The reopening of patios has officially kicked off the summer season, and with this full swing into warm weather activities comes the inevitable weight-loss messaging we see year after year. The concept of the juice cleanse is most likely not new to you—the fad diet has been rising in popularity for the past few years, with packages promising to “reset” and “detox” your body. But how much truth is there in this advertising? Experts say: not much.
While juice cleanses and other liquid fad diets use a ‘back-to-basics’ food mentality that works to convince you that your body requires a physical reset, Sharon Horesh Bergquist, MD, from the Emory School of Medicine counters this narrative, “The reality is that your body is a detoxification machine, fully built with its own elaborate way of ridding toxins and unwanted chemicals.” Not only do juice cleanses make themselves redundant by the body, but they can actually do more harm than good. Bergquist goes on to explain that liquid diets flush out as much good bacteria as bad bacteria, leaving you dehydrated and lacking in electrolytes.
The real hero behind body detoxification? The elaborate internal pathway between your liver and digestive systems. The body naturally turns over unwanted toxins to the liver to be filtered and excreted—without any effort on your behalf. The best way to keep your body healthy and free from the effects of toxins is to maintain good liver health, which studies have shown can be achieved through a diet rich in fresh fruits, vegetables, and nuts. However, the frontrunner for positive liver health is somewhat surprising—coffee. Research has consistently shown that drinking coffee decreases the risk of liver disease, even in those with poor liver health to begin with. Coffee lovers rejoice—your morning cup of joe is, in fact, an elixir for good health.

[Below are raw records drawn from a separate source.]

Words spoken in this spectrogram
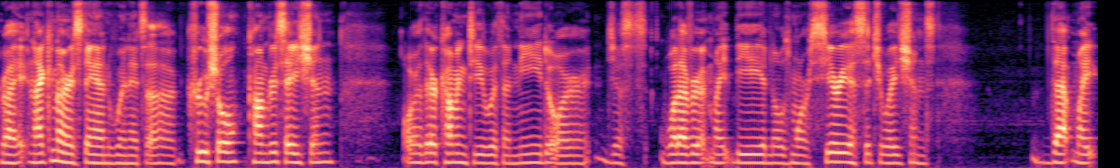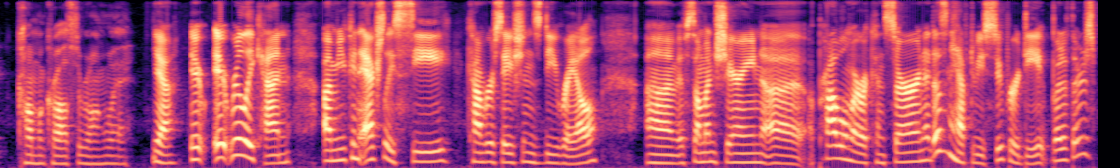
Right. And I can understand when it's a crucial conversation or they're coming to you with a need or just whatever it might be in those more serious situations, that might come across the wrong way. Yeah, it, it really can. Um, you can actually see conversations derail. Um, if someone's sharing a, a problem or a concern, it doesn't have to be super deep, but if they're just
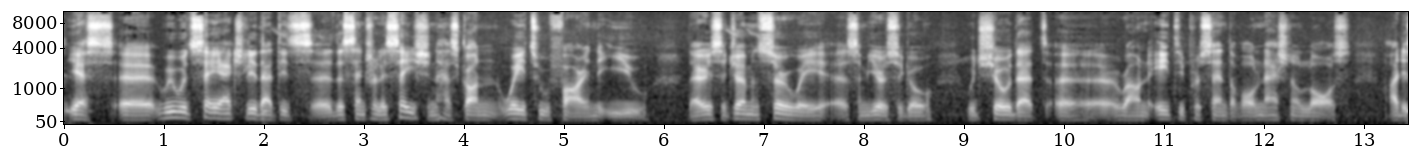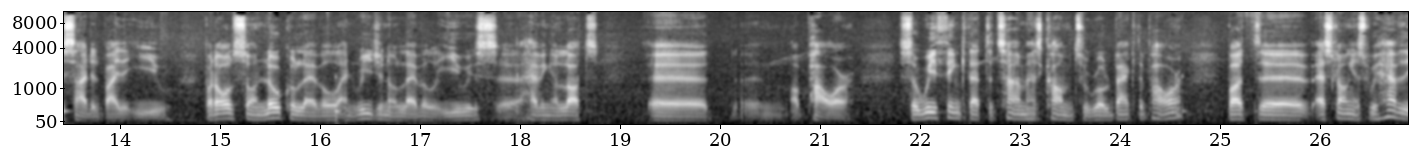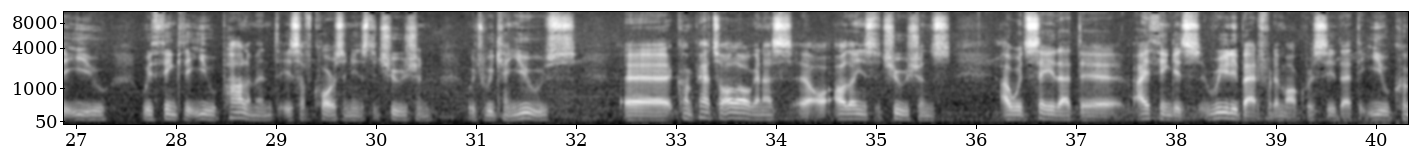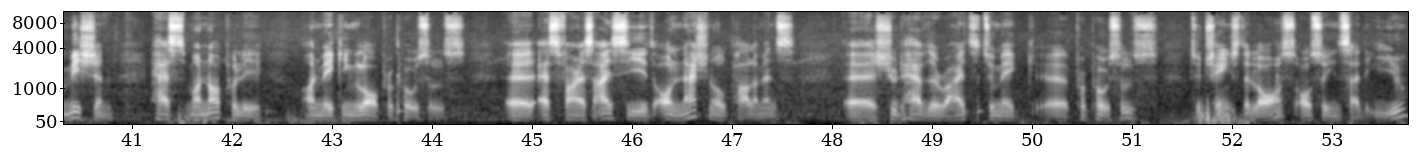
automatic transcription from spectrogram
Yes, uh, we would say actually that it's, uh, the centralization has gone way too far in the EU. There is a German survey uh, some years ago which showed that uh, around 80% of all national laws are decided by the EU. But also on local level and regional level, EU is uh, having a lot uh, of power. So we think that the time has come to roll back the power. But uh, as long as we have the EU, we think the EU Parliament is, of course, an institution which we can use. Uh, compared to all uh, other institutions, I would say that uh, I think it's really bad for democracy that the EU Commission has monopoly on making law proposals. Uh, as far as I see it, all national parliaments uh, should have the right to make uh, proposals to change the laws, also inside the EU.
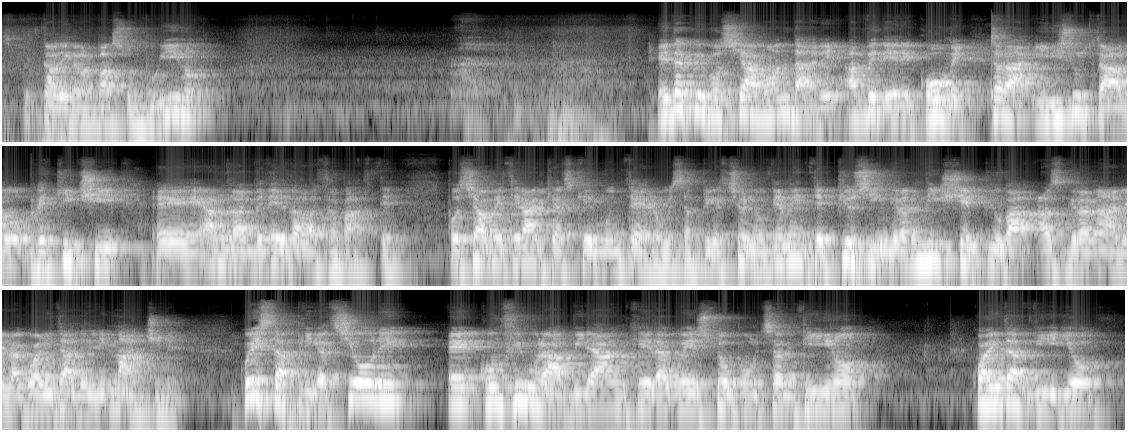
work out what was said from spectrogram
aspettate che la abbasso un pochino. E da qui possiamo andare a vedere come sarà il risultato per chi ci eh, andrà a vedere dall'altra parte. Possiamo mettere anche a schermo intero questa applicazione ovviamente più si ingrandisce più va a sgranare la qualità dell'immagine. Questa applicazione è configurabile anche da questo pulsantino. Qualità video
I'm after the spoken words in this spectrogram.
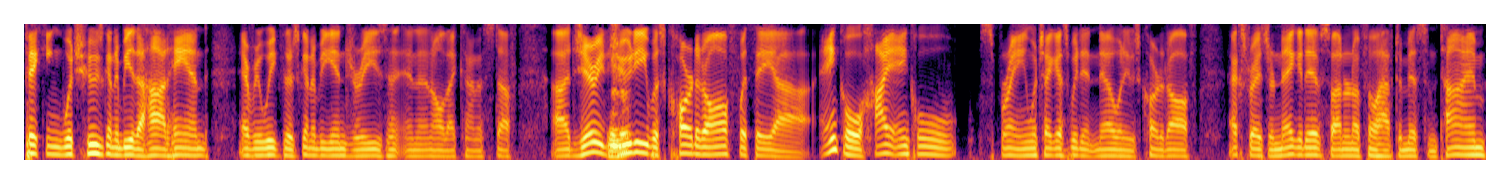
picking which who's going to be the hot hand every week. There's going to be injuries and, and, and all that kind of stuff. Uh, Jerry mm-hmm. Was carted off with a uh, ankle high ankle sprain, which I guess we didn't know when he was carted off. X-rays are negative, so I don't know if he'll have to miss some time,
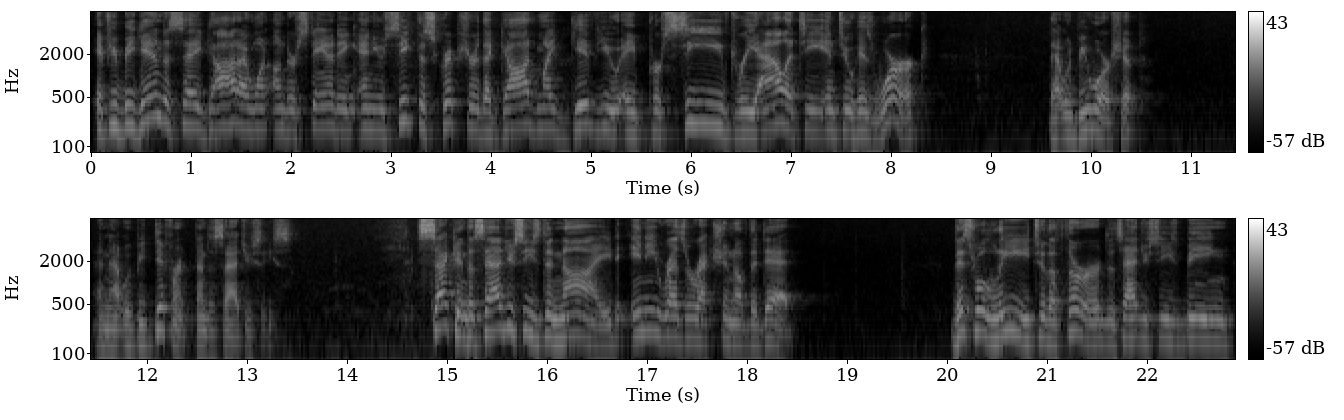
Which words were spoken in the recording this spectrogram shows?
If you begin to say, God, I want understanding, and you seek the Scripture that God might give you a perceived reality into His work, that would be worship and that would be different than the Sadducees. Second, the Sadducees denied any resurrection of the dead. This will lead to the third, the Sadducees being,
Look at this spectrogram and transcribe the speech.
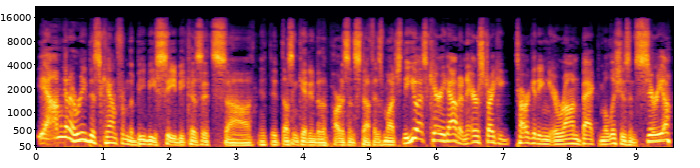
Yeah, I'm going to read this account from the BBC because it's uh, it, it doesn't get into the partisan stuff as much. The U.S. carried out an airstrike targeting Iran-backed militias in Syria.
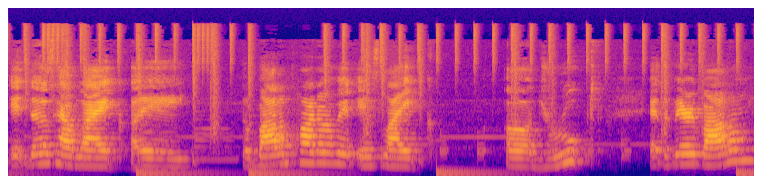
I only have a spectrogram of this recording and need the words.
it does have like a the bottom part of it is like uh, drooped at the very bottom.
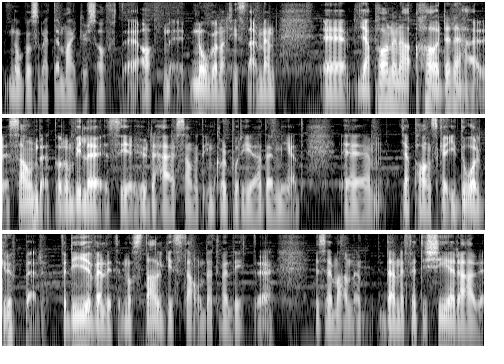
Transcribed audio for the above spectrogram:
någon som heter Microsoft, eh, ja, någon artist där. Men eh, japanerna hörde det här soundet och de ville se hur det här soundet inkorporerade med eh, japanska idolgrupper. För det är ju väldigt nostalgiskt sound, ett väldigt eh, hur säger man, den fetischerar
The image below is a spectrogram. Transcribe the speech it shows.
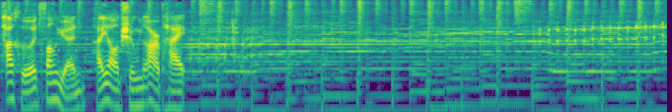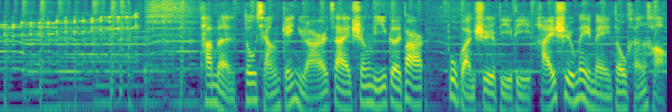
他和方圆还要生二胎。他们都想给女儿再生一个伴儿，不管是弟弟还是妹妹都很好。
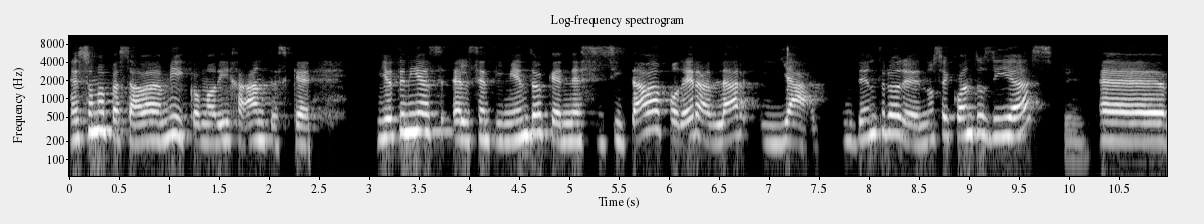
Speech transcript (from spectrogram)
eso me pasaba a mí, como dije antes, que yo tenía el sentimiento que necesitaba poder hablar ya, dentro de no sé cuántos días. Sí. Eh,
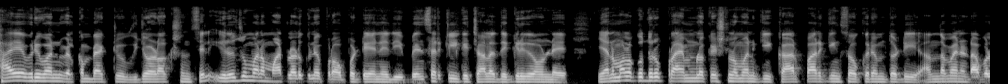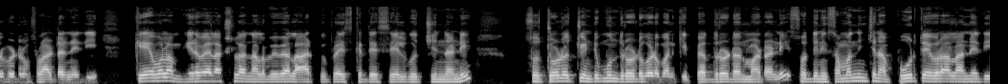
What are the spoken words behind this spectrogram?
Hi everyone welcome back to Vijayawada auction sale ఈరోజు మనం మాట్లాడుకునే ప్రాపర్టీ అనేది బెన్ సర్కిల్కి చాలా దగ్గరగా ఉండే యనమల కుదురు ప్రైమ్ లొకేషన్లో మనకి కార్ పార్కింగ్ సౌకర్యంతో అందమైన డబుల్ బెడ్రూమ్ ఫ్లాట్ అనేది కేవలం ఇరవై లక్షల నలభై వేల ఆర్పీ ప్రైస్కి అయితే సేల్కి వచ్చిందండి. సో చూడొచ్చు ఇంటి ముందు రోడ్డు కూడా మనకి పెద్ద రోడ్డు అనమాట అండి. సో దీనికి సంబంధించిన పూర్తి వివరాలు అనేది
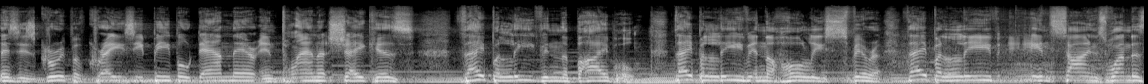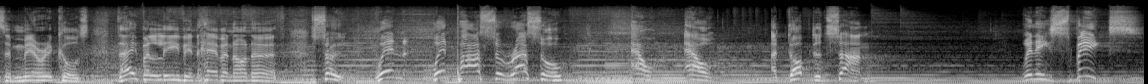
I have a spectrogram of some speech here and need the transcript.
there's this group of crazy people down there in Planet Shakers. They believe in the Bible. They believe in the Holy Spirit. They believe in signs, wonders, and miracles. They believe in heaven on earth. So when when Pastor Russell, our our adopted son, when he speaks,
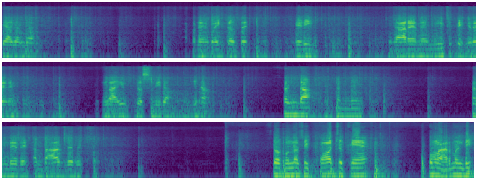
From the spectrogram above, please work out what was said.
ਕਿਹਾ ਜਾਂਦਾ ਹੈ। ਆਪਣੇ ਵਹੀਕਲ ਤੇ ਜਿਹੜੀ ਜਾ ਰਹੇ ਨੇ, ਮੀਂਹ ਚ ਭਿੱਜ ਰਹੇ ਨੇ। ਲਾਈਵ ਤਸਵੀਰਾਂ, ਜੀ ਠੰਡਾ ਸੰਡੇ ਸੰਡੇ ਦੇ ਅੰਦਾਜ਼ ਦੇ ਵਿੱਚ। ਸੋ ਹੁਣ ਅਸੀਂ ਪਹੁੰਚ ਚੁੱਕੇ ਹਾਂ ਕੁਮਾਰ ਮੰਡੀ,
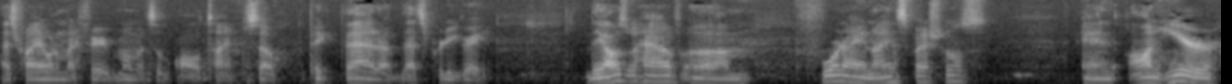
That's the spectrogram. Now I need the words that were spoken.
that's probably one of my favorite moments of all time. So pick that up. That's pretty great. They also have um, four ninety nine specials, and on here,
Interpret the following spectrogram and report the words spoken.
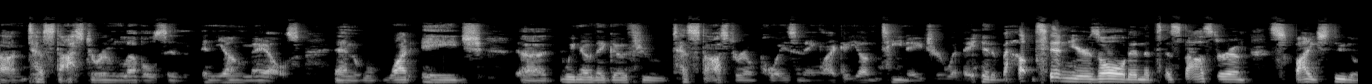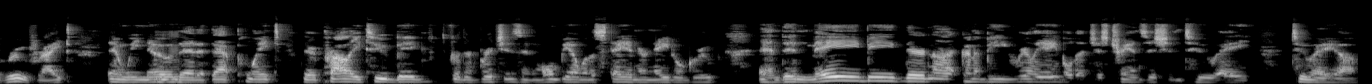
uh, on testosterone levels in, in young males and what age uh, we know they go through testosterone poisoning like a young teenager when they hit about 10 years old and the testosterone spikes through the roof, right? And we know mm-hmm. that at that point, they're probably too big for their britches and won't be able to stay in their natal group. And then maybe they're not going to be really able to just transition to a, to a, um,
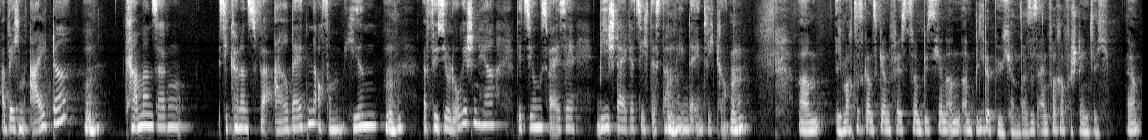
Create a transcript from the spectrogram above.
ab welchem Alter mhm. kann man sagen, Sie können es verarbeiten, auch vom Hirn, mhm. Äh, physiologischen her, beziehungsweise wie steigert sich das dann mhm. in der Entwicklung? Mhm. Ähm, ich mache das ganz gern fest so ein bisschen an, an Bilderbüchern. Da ist es einfacher verständlich. Ja?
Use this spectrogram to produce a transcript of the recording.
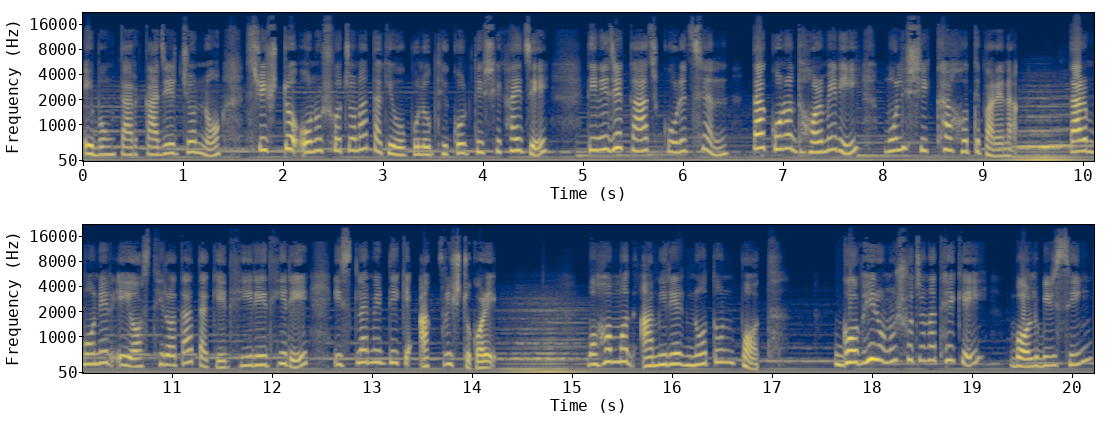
এবং তার কাজের জন্য সৃষ্ট অনুশোচনা তাকে উপলব্ধি করতে শেখায় যে তিনি যে কাজ করেছেন তা কোনো ধর্মেরই মূল শিক্ষা হতে পারে না। তার মনের এই অস্থিরতা তাকে ধীরে ধীরে ইসলামের দিকে আকৃষ্ট করে। মোহাম্মদ আমিরের নতুন পথ। গভীর অনুশোচনা থেকেই বলবীর সিং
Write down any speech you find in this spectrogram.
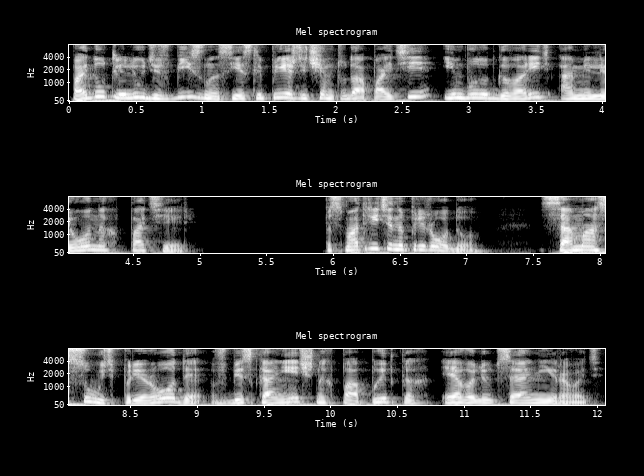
Пойдут ли люди в бизнес, если прежде чем туда пойти, им будут говорить о миллионах потерь? Посмотрите на природу. Сама суть природы в бесконечных попытках эволюционировать.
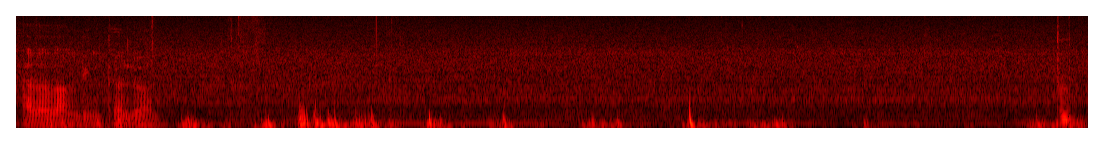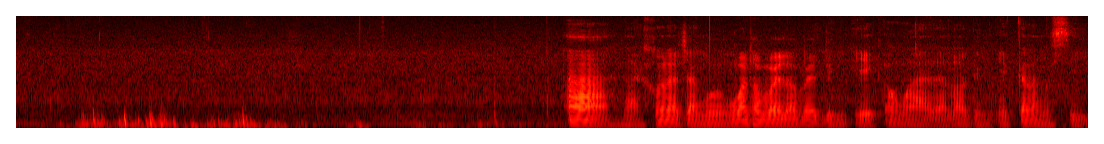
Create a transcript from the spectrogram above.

Rather than buying into the false marketing of a liquid-only ‘cleanse’, experts say that adopting a whole foods diet year round is the best alternative. These fiber and nutrient dense foods like fruits, vegetables, and legumes have a positive effect on many of the body’s important organs and systems, without sacrificing the joys of a lifestyle consisting of solid foods.
By Maija Stevenson